REQUIREMENT
When you reach the line that contains "Mel spectrogram, 9.3", give it back exactly along with each line after it to the end of the entries; skip any pictures.

(Stored entries)
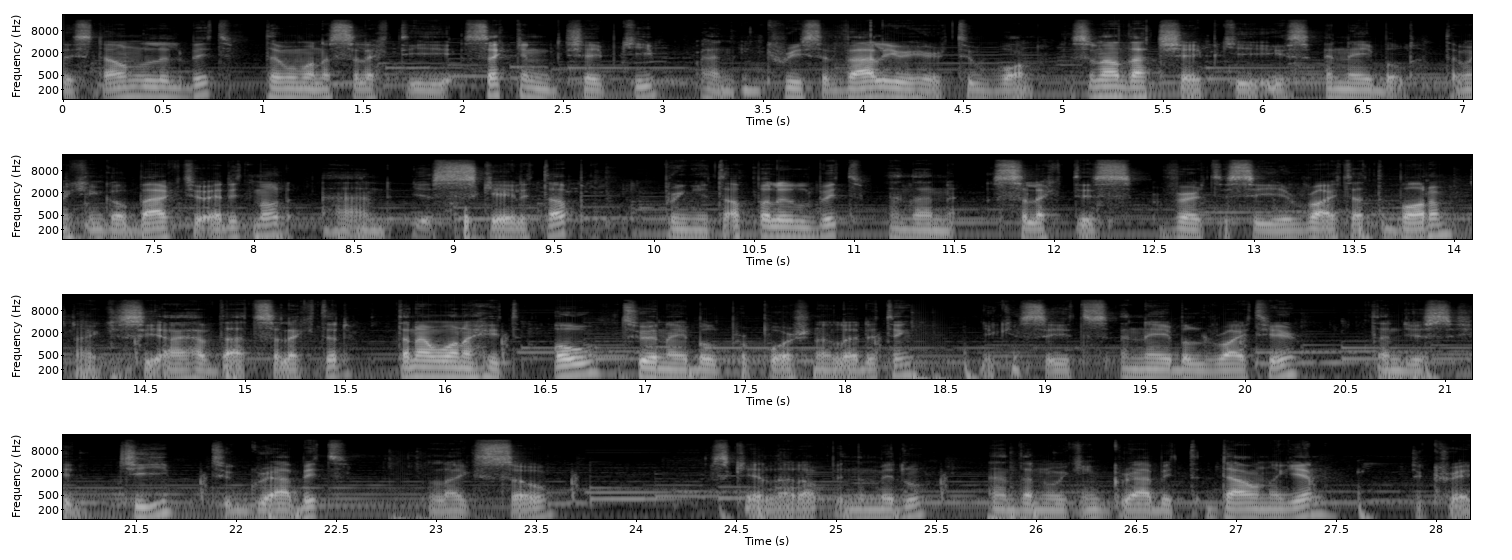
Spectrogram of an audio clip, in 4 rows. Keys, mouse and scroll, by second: 0.9 click, 3.2-5.2 drag, 6.8 scroll up 1, 7.0 Tab, 7.4-7.9 scroll down 1, 7.9 s, 9.8 g, 10.8-11.2 scroll up 4, 10.9 middle click, 11.2 middle click, 12.1 click, 12.4-14.0 middle drag, 14.0 scroll up 2, 14.1 g, 18.2 o, 20.4 scroll down 1, 20.6 g, 22.6 g, 22.7 s, 25.7 g.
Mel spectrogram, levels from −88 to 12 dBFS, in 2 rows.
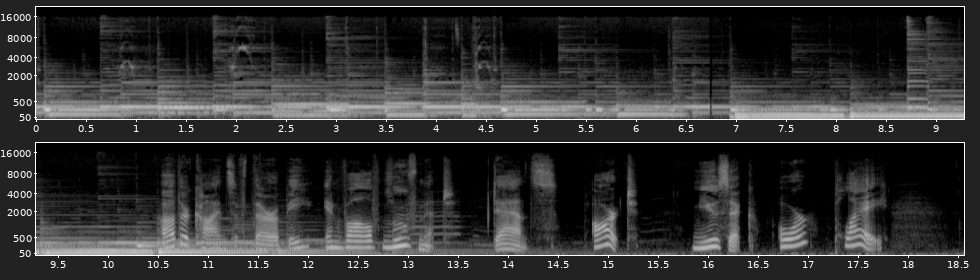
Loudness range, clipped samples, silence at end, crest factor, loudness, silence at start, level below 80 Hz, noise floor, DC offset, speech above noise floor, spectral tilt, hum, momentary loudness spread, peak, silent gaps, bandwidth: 6 LU; under 0.1%; 0.85 s; 16 dB; -23 LUFS; 0 s; -30 dBFS; -54 dBFS; under 0.1%; 29 dB; -7.5 dB/octave; none; 9 LU; -6 dBFS; none; 16 kHz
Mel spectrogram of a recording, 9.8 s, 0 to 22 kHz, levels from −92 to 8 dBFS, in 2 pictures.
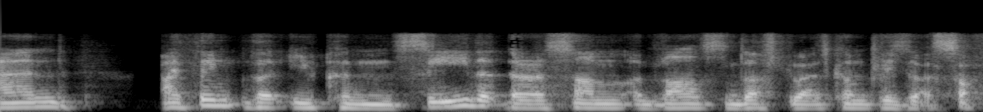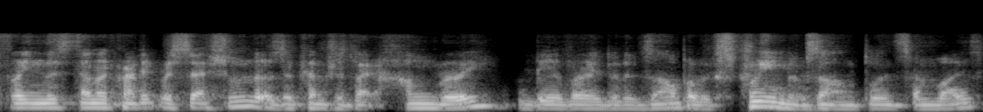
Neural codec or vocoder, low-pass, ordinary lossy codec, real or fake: codec, 32 kHz, 1.9 kbps, SNAC; 7.2 kHz; AAC, 48 kbps; fake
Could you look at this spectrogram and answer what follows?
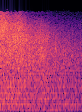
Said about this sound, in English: That was a very modern sounding lightning crash, too. Well, it just happened like just a second ago.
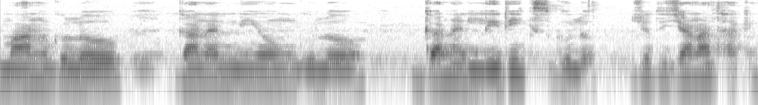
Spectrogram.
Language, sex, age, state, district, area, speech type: Bengali, male, 18-30, West Bengal, Purulia, urban, spontaneous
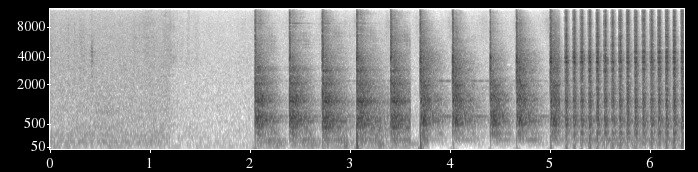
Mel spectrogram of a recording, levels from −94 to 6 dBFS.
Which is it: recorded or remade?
recorded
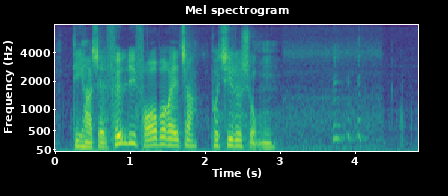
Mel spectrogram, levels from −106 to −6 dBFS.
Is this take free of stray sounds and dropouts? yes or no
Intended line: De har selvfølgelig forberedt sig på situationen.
no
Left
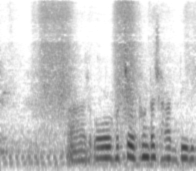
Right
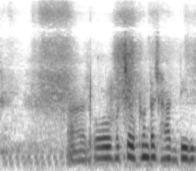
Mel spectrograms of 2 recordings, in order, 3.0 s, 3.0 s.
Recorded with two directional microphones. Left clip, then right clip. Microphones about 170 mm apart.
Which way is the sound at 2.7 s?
35° right (ahead or behind).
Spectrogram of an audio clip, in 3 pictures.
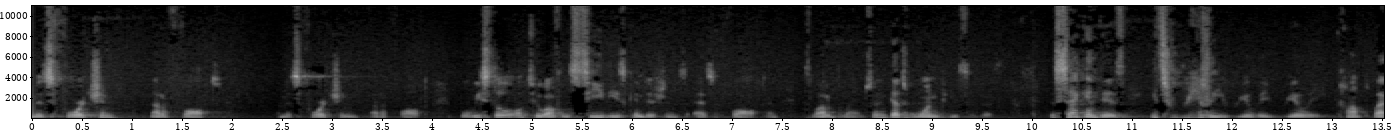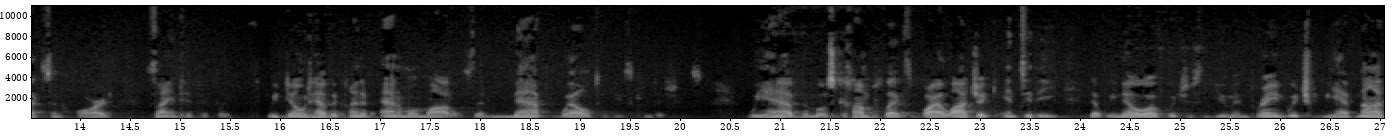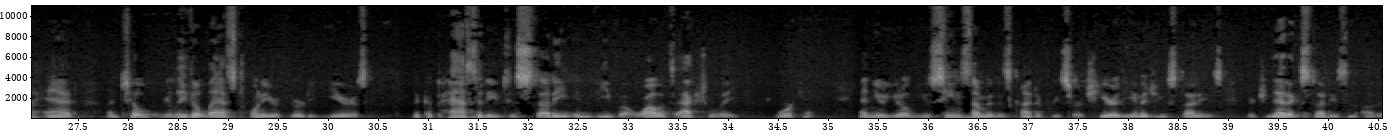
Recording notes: Live from Psychedelic Science '17 in Oakland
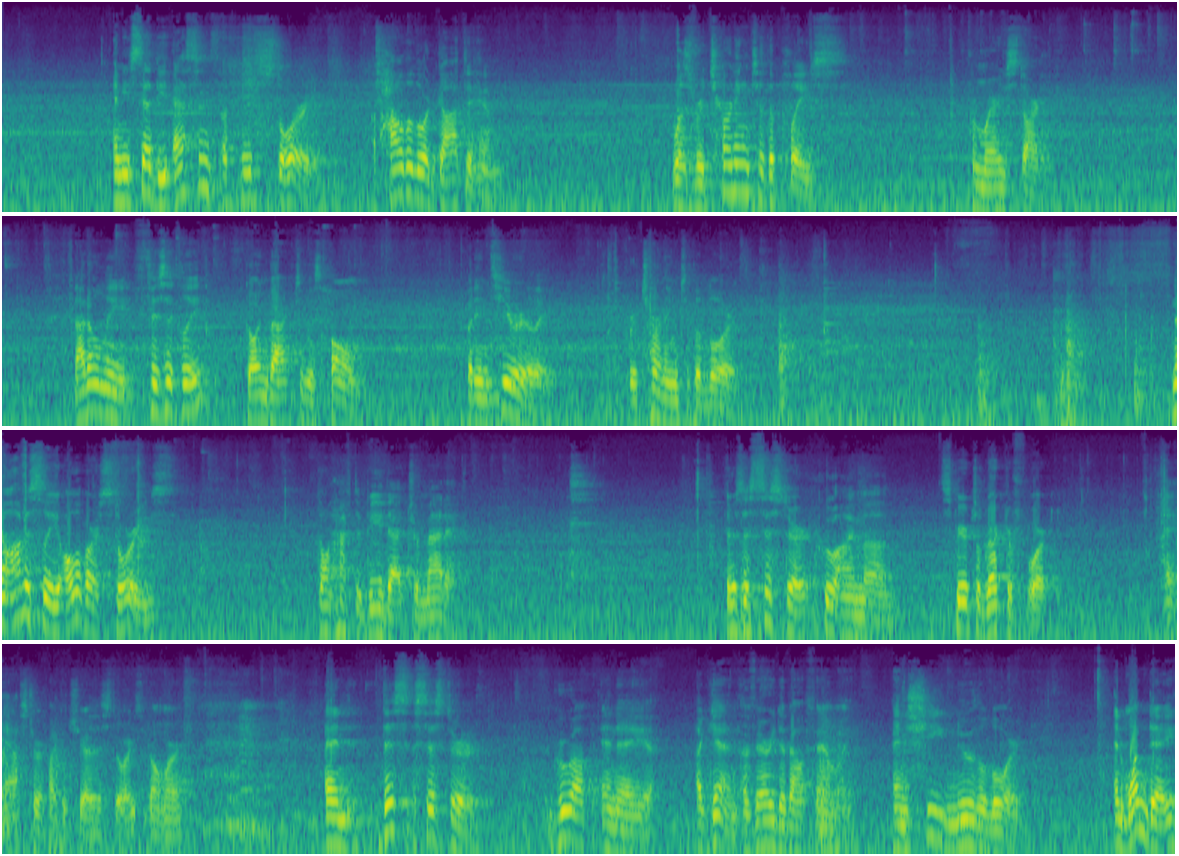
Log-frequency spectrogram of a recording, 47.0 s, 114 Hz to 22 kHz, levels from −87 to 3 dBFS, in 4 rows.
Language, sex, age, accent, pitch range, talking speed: English, male, 40-59, American, 115-145 Hz, 115 wpm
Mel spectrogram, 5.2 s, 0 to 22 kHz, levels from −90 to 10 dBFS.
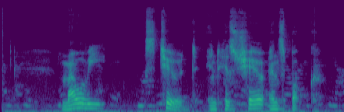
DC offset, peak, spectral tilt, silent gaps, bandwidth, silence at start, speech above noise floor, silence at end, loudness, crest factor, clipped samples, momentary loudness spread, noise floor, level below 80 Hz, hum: under 0.1%; -16 dBFS; -5 dB/octave; none; 16 kHz; 0.05 s; 20 dB; 0.1 s; -33 LUFS; 18 dB; under 0.1%; 18 LU; -54 dBFS; -56 dBFS; none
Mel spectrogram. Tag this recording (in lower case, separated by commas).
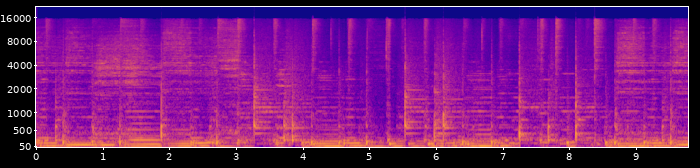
drum kit, dance music, musical instrument, drum, playing drum kit, music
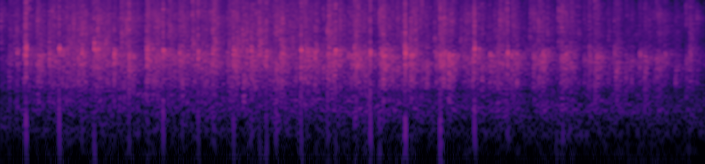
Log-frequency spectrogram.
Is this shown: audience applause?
yes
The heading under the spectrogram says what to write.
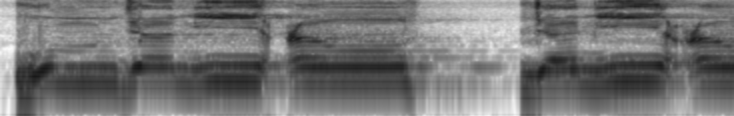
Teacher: Hum mim sukun bertemu jim idhar syafawi. Mim sukun dibaca jelas tanpa mendengung.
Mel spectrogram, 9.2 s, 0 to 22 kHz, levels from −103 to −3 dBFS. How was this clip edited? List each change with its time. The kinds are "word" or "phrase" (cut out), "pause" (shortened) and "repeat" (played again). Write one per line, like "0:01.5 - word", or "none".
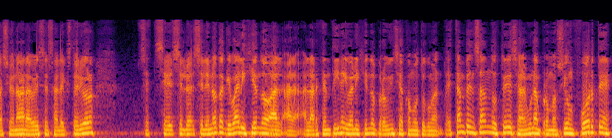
none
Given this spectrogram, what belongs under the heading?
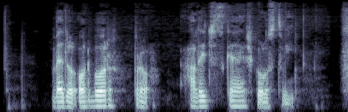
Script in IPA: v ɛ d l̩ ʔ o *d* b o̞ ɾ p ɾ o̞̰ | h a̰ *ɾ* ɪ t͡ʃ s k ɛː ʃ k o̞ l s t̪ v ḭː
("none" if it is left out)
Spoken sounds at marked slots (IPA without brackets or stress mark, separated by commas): d, l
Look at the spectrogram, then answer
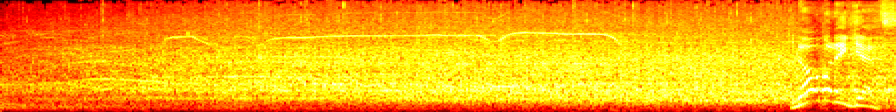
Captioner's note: applause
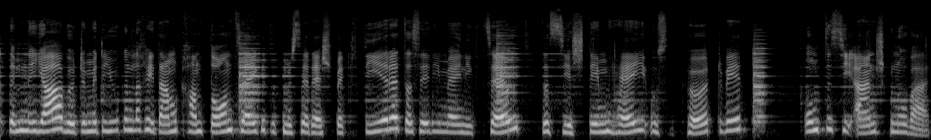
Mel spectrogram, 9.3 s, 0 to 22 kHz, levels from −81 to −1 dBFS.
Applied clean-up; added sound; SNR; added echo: neural mask model RNNoise.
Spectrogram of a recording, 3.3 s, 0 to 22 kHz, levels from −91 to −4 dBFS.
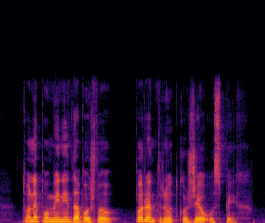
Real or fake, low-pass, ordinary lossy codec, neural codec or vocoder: real; 14.4 kHz; AAC, 96 kbps; none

COMPLETED TASK
Mel spectrogram, 9.3 s, 0 to 22 kHz, levels from −81 to −1 dBFS.
Applied clean-up; added sound; SNR; added echo: neural mask model RNNoise.
Spectrogram of a recording, 3.3 s, 0 to 22 kHz, levels from −91 to −4 dBFS.
Real or fake, low-pass, ordinary lossy codec, neural codec or vocoder: real; 14.4 kHz; AAC, 96 kbps; none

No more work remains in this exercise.